**Exercise brief:**
Print the records below exactly as they appear. Omit all pictures.

**Task inputs:**

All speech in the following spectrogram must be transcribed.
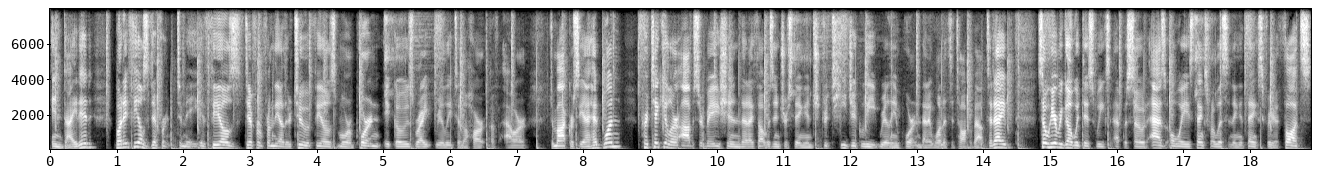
indicted, but it feels different to me. It feels different from the other two. It feels more important. It goes right really to the heart of our democracy. I had one particular observation that I thought was interesting and strategically really important that I wanted to talk about today. So here we go with this week's episode. As always, thanks for listening and thanks for your thoughts,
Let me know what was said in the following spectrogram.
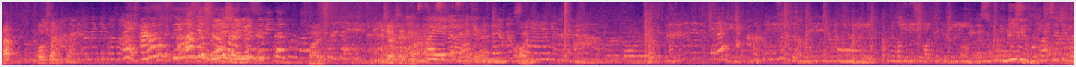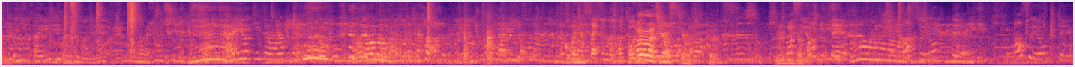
あ大木さん。はい、あー、すいません、少々ニュース見たはい一緒に失礼しますはいこれ25%がここにいっぱいいるってことだね内容聞いて笑ったよごめんなさい。ここ通りああ違います違いますはい。ジューディさんたちます。よってます。よっていう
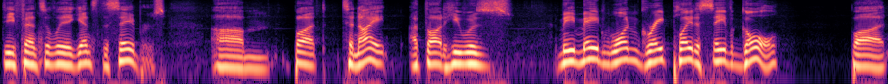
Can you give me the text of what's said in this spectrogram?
defensively against the Sabres. Um, but tonight, I thought he was. I mean, he made one great play to save a goal, but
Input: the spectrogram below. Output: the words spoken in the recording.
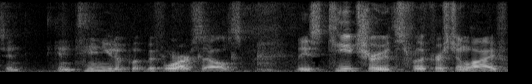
to continue to put before ourselves these key truths for the Christian life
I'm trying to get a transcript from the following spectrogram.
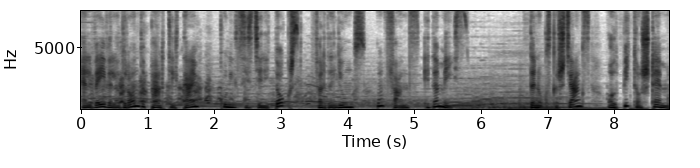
El veive la grande parte il time con ils sis genitors, far da jungs, umfans e da Të nuks kërshqanks, ol pito shtem,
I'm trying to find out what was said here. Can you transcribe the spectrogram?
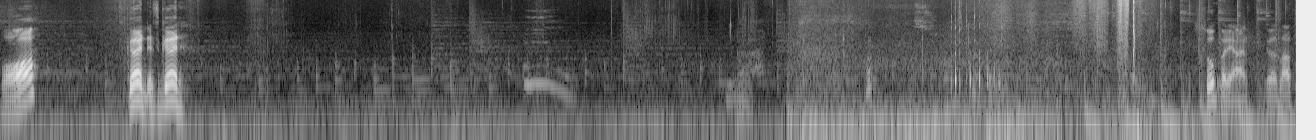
O! It's good. It's good. Super, Jāni. Ļoti labi.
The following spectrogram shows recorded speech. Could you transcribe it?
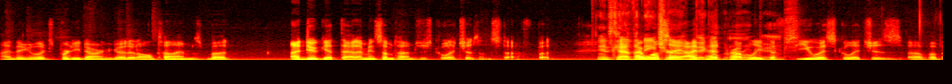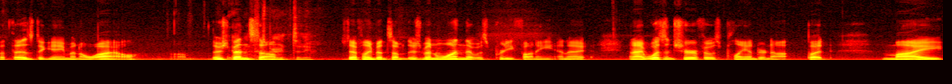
I think it looks pretty darn good at all times, but I do get that. I mean, sometimes there's glitches and stuff, but it's kind of. I will say I've had probably the fewest glitches of a Bethesda game in a while. Um, there's yeah, been some. There's definitely been some. There's been one that was pretty funny, and I and I wasn't sure if it was planned or not. But my,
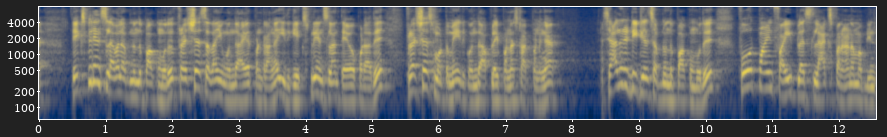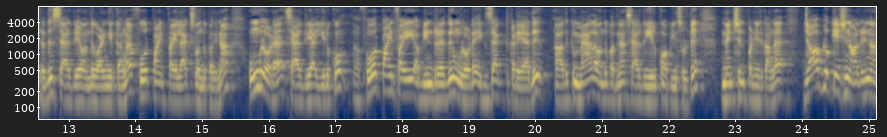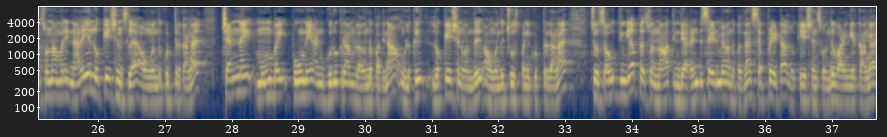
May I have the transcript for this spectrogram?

**Your response:**
All speech in the following spectrogram must be transcribed.
indicted, but it feels different to me. It feels different from the other two. It feels more important. It goes right really to the heart of our democracy. I had one particular observation that I thought was interesting and strategically really important that I wanted to talk about today. So here we go with this week's episode. As always, thanks for listening and thanks for your thoughts,
Let me know what was said in the following spectrogram.
あ大木さん。はい、あー、すいません、少々ニュース見たはい一緒に失礼しますはいこれ25%がここにいっぱいいるってことだね内容聞いて笑ったよごめんなさい。ここ通りああ違います違いますはい。ジューディさんたちます。よってます。よっていう
Can you give me the text of what's said in this spectrogram?
defensively against the Sabres. Um, but tonight, I thought he was. I mean, he made one great play to save a goal, but
Input: the spectrogram below. Output: the words spoken in the recording.
to continue to put before ourselves these key truths for the Christian life
I'm trying to get a transcript from the following spectrogram.
El veive la grande parte il time con ils sis genitors, far da jungs, umfans e da Të nuks kërshqanks, ol pito shtem,
I'm trying to find out what was said here. Can you transcribe the spectrogram?
O! It's good. It's good. Super, Jāni. Ļoti labi.
The following spectrogram shows recorded speech. Could you transcribe it?
I think it looks pretty darn good at all times, but I do get that. I mean, sometimes there's glitches and stuff, but it's kind of. I will say I've had probably the fewest glitches of a Bethesda game in a while. Um, there's yeah, been some. There's definitely been some. There's been one that was pretty funny, and I and I wasn't sure if it was planned or not. But my,
May I have the transcript for this spectrogram?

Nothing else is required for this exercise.